Last Friday, the Atlanta Hawks and Utah Jazz battled to a halftime score of 40-39, inspiring images of the mid-2000s NBA defensive grind. Everyone was missing shots, until they weren't.
Both eventually found their groove with Utah escaping Atlanta with a 116-98 win. They meet again tomorrow at Salt Lake at 10:00 AM on NBA TV Philippines via the new Smart GigaPlay app or Cignal TV, with both teams going through interesting starts to the season.
The Hawks, who were two wins away from the NBA Finals last season, are 4-6 with several disappointing losses under their belt. In theory, they should be much better as they are starting the season much healthier. De’Andre Hunter has started every game after playing just nine last season due to a meniscus injury. Clint Capela started the season on a minutes restriction to ease his recovering Achilles along, but he’s blown through the roof of those minutes caps already for a couple of weeks.
The Hawks are also deep at almost every position, but they’ve been inconsistent at best. Hunter and Cam Reddish have each had their moments, but have struggled to put together consecutive games of solid production. John Collins has been patient in finding his spots on offense, but he too has been borderline passive in some games.

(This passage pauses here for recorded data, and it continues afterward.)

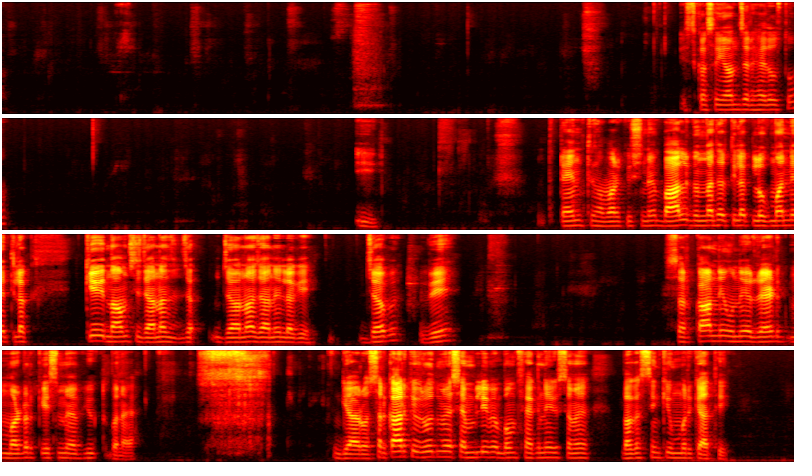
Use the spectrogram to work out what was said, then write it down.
इसका सही आंसर है दोस्तों? ई टेंथ हमारा क्वेश्चन है। बाल गंगाधर तिलक लोकमान्य तिलक के नाम से जाना जा, जाना जाने लगे जब वे सरकार ने उन्हें रेड मर्डर केस में अभियुक्त बनाया। ग्यारह सरकार के विरोध में असेंबली में बम फेंकने के समय भगत सिंह की उम्र क्या थी?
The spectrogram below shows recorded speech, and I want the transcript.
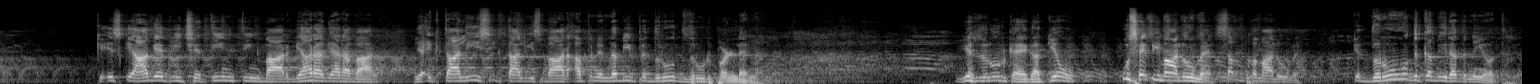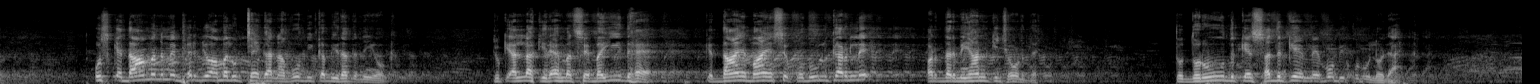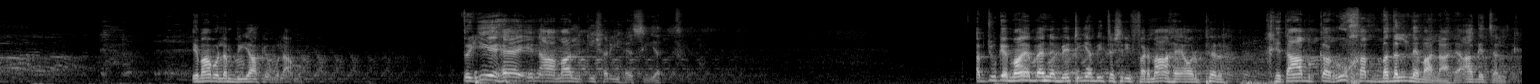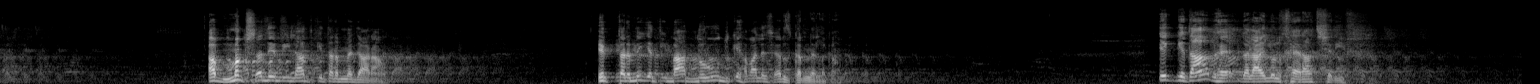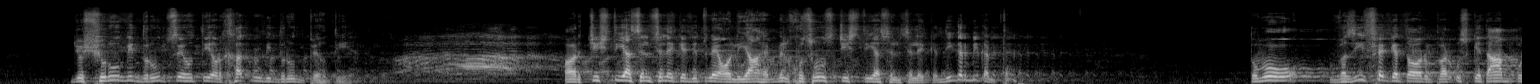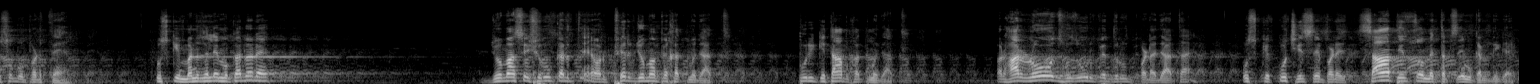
कि इसके आगे पीछे तीन तीन बार, ग्यारह ग्यारह बार, या इकतालीस इकतालीस बार अपने नबी पे दरूद ज़रूर पढ़ लेना। यह ज़रूर कहेगा, क्यों? उसे भी मालूम है, सबको मालूम है कि दरूद कभी रद्द नहीं होता। उसके दामन में फिर जो अमल उठेगा ना, वो भी कभी रद्द नहीं होगा। क्योंकि अल्लाह की रहमत से बईद है कि दाएँ बाएँ से कबूल कर ले और दरमियान की छोड़ दे। तो दरूद के सदके में वो भी कबूल हो जाएगा इमाम के गुलाम। तो ये है इन अमाल की शरी हैसियत अब चूँकि माए बहने बेटियाँ भी तशरीफ़ फरमा है और फिर खिताब का रुख अब बदलने वाला है आगे चल के। अब मकसद मीलाद की तरफ़ मैं जा रहा हूँ। एक तरबियती बात दरूद के हवाले से अर्ज़ करने लगा एक किताब है दलाइल खैरात शरीफ, जो शुरू भी दरूद से होती है और खत्म भी दरूद पे होती है। और चिश्तिया सिलसिले के जितने औलिया हैं, बिलखसूस चिश्तिया सिलसिले के, दीगर भी करते हैं। तो वो वजीफे के तौर पर उस किताब को सुबह पढ़ते हैं। उसकी मंजिल मुकर है। जुमा से शुरू करते हैं और फिर जुमा पे ख़त्म हो जाते पूरी किताब ख़त्म हो जाती और हर रोज़ हुजूर पे दरूद पढ़ा जाता है। उसके कुछ हिस्से पढ़े, सात हिस्सों में तकसीम कर दी गए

Trae Young, the Hawks’ All-Star point guard, has been the biggest question mark on a game-to-game basis. Chalk it up to the league’s reworked rules that seemed to have nerfed most of the tactics Young used to bait fouls last year. Young’s free throw attempts per game are down from 8.7 last season to 5.8 this year. He’s also shooting a career-worst 41 percent from the field and 28.6 percent from deep. Great players always adapt to new rules and Young will inevitably adjust – whether that means finding a new ploy to get his charity attempts back up or just simply finding better shots to increase his efficiency, instead of trying to draw fouls.
Despite Young’s shooting woes, the Hawks are still ranked 10th in offensive rating, but have fallen to 26th in defensive rating. There’s plenty of room for Atlanta to improve, and they need to start finding their groove soon. They might not be able to afford waiting until the All-Star break again to switch gears with the Eastern Conference loaded from top to bottom.
The Jazz, on the other hand, are still chugging along like the consistent regular-season beasts they’ve been for the past five seasons. They’re third in offensive rating and seventh in defensive rating, making them the third best team by efficiency just behind the Golden State Warriors and the Miami Heat.
Utah, again, is doing all this by shooting a ton of 3s (they lead the league again in 3-pt shot frequency at 49 percent) and by forcing teams out of their best options on defense (they’re seventh in the league in defensive field goal percentage at 43 percent).
Brilliance-by-committee has always been the modus in Utah. Donovan Mitchell and Rudy Gobert are the All-Stars on this team, but their depth is what makes them so hard to beat in the regular season. Jordan Clarkson has been streaky, but he’s carried the Utah offense twice on the road with Mitchell sitting out. Bojan Bogdanovic, Joe Ingles, and Royce O’Neale have been low-key, as usual, but have done all the little things that make this Jazz team work. Even newcomer Hassan Whiteside has found his niche as Gobert’s backup, making sure the Jazz have 48 minutes of solid rim protection and rebounding.
We’re still around six months away from the playoffs so we have to wait six months more until we start questioning whether this Jazz ethos can win playoff games. For now, the Jazz are in their element, crushing teams in the regular season.
Tomorrow’s matchup means a lot more to the Hawks than to the Jazz. A lot of early frustrations could be wiped away with a solid road win against one of the best home teams in the league. Just for the tension, the supreme defense, and perplexed looks at the referees, this Jazz-Hawks game deserves a watch.